Veteran Israeli analyst, Nahum Barnea, has penned a piece entitled “On the edge of the abyss” which details how Prime Minister Binyamin Netanyahu is desperate to do whatever must be done in order to kill passage of the Iran deal in Washington.
According to Barnea, this includes threatening the Obama administration, or more accurately, those members of Congress still weighing their decision on the Iran deal. The threat? That a passed nuclear agreement will result in one thing: a last-resort war launched by Israel to save itself. Here is Barnea:
Israel is willing to invest quite a lot in putting the military option back on the table. Defense Minister Ya’alon threatened last week in the media that Israel will resume targeted assassinations of Iranian nuclear scientists. It was strange, because in the past, Israel didn’t make its threats in the media – according to foreign reports, it conducted its assassinations in secret. Ya’alon’s comments were not for Tehran’s ears, however, but for Washington. There were other moves, more concrete ones. It’s important to Israel to create the impression in Washington that approving the agreement would lead to war.

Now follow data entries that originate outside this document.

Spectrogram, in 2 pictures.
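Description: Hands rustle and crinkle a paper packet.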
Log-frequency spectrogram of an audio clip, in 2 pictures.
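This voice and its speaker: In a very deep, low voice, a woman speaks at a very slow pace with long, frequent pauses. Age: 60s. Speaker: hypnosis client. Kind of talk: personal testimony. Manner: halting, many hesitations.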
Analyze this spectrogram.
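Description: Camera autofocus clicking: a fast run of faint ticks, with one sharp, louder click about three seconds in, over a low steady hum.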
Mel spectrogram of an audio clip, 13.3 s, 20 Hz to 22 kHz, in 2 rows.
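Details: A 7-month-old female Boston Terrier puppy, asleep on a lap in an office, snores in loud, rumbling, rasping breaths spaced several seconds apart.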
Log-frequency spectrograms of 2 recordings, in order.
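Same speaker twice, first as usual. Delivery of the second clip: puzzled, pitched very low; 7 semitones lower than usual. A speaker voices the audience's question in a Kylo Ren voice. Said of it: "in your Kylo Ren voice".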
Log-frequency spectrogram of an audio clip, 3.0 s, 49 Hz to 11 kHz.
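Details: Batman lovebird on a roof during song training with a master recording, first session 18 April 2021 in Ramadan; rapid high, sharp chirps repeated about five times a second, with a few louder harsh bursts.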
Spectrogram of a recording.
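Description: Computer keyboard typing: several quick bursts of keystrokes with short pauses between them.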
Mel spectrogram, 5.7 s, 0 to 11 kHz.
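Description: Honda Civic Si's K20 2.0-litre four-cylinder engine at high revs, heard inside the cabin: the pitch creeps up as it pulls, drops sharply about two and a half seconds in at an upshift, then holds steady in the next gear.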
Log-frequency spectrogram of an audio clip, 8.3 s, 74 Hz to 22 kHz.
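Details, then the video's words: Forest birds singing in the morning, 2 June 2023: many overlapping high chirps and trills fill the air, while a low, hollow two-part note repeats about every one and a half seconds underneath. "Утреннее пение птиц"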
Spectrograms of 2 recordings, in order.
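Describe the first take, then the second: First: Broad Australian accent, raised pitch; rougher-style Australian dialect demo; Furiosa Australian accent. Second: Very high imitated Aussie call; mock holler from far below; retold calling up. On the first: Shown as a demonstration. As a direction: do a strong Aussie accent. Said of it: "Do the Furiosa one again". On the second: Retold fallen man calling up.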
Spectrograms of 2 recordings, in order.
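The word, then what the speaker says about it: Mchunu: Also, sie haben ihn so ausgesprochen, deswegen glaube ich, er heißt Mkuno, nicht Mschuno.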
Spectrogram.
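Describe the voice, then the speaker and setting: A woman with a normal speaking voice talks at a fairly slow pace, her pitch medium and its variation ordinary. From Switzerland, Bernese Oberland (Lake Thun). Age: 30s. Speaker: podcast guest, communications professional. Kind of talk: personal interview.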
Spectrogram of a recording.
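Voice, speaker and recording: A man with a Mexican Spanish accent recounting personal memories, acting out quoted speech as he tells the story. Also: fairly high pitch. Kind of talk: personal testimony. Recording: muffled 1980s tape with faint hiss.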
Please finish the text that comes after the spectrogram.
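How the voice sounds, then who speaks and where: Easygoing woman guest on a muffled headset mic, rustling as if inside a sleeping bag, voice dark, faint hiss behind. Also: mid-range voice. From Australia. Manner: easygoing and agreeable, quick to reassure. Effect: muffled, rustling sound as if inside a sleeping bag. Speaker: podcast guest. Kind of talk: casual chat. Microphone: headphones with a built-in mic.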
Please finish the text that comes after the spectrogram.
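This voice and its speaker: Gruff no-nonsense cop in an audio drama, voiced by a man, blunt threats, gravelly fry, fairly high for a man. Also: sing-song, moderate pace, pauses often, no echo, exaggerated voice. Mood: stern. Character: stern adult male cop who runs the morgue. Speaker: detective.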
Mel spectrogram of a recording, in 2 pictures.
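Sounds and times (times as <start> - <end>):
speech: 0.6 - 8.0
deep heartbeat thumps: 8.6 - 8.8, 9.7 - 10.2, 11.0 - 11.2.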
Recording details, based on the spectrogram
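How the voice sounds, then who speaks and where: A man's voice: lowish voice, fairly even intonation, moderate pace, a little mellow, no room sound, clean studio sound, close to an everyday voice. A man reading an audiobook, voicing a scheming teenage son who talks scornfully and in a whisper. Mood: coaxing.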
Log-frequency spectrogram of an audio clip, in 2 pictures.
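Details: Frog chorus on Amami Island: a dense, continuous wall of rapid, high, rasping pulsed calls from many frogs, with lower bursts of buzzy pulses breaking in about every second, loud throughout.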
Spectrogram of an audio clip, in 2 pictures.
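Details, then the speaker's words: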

On the matter of Iranian nuclear scientists, Barnea is referring to an interview last week Defense Minister Ya’alon granted Der Spiegel. In that interview, Ya’alon hinted that Israel was responsible for a series of targeted attacks which killed five Iranian nuclear scientists, and boldly implied such targeted assassinations may be resumed along with the bombing of Iranian facilities if the deal passes.
According to a CBS news report in 2014, the Obama administration pressured Netanyahu last year to order a cessation of such targeted killings by Mossad. Now, with the nuclear agreement being weighed by Congress, the Netanyahu-led government is making not-so-veiled threats to Washington that it will act if the deal passes.
Of course, the deal is almost certain to pass via an Obama veto override. And even in the unlikely event that it does not, it is already an established fact formulated by five other nations―China, Russia, Germany, France and the U.K.―which will not resume sanctions if full American participation is not realized.
Which is why, as Barnea notes, all of this posturing is purely for Netanyahu’s political gain at home. Which is not to say, though, that the threats his administration is making should not be taken seriously.
It’s perhaps for this reason the IDF this week, in an unusual move, published its “Strategic Outlook,” which did not mention Iran’s nuclear capabilities as a threat to Israeli security. In doing so, Israel’s military establishment joined hundreds of security experts in breaking publicly from Netanyahu.
The audience for this public break may not only have been the Israeli public, but Washington as well. A desperate attempt to thwart not passage of the Iranian deal, but the obsession of Israel’s leader.
David Harris-Gershon is author of the memoir What Do You Buy the Children of the Terrorist Who Tried to Kill Your Wife?, published recently by Oneworld Publications.
Follow him on Twitter @David_EHG.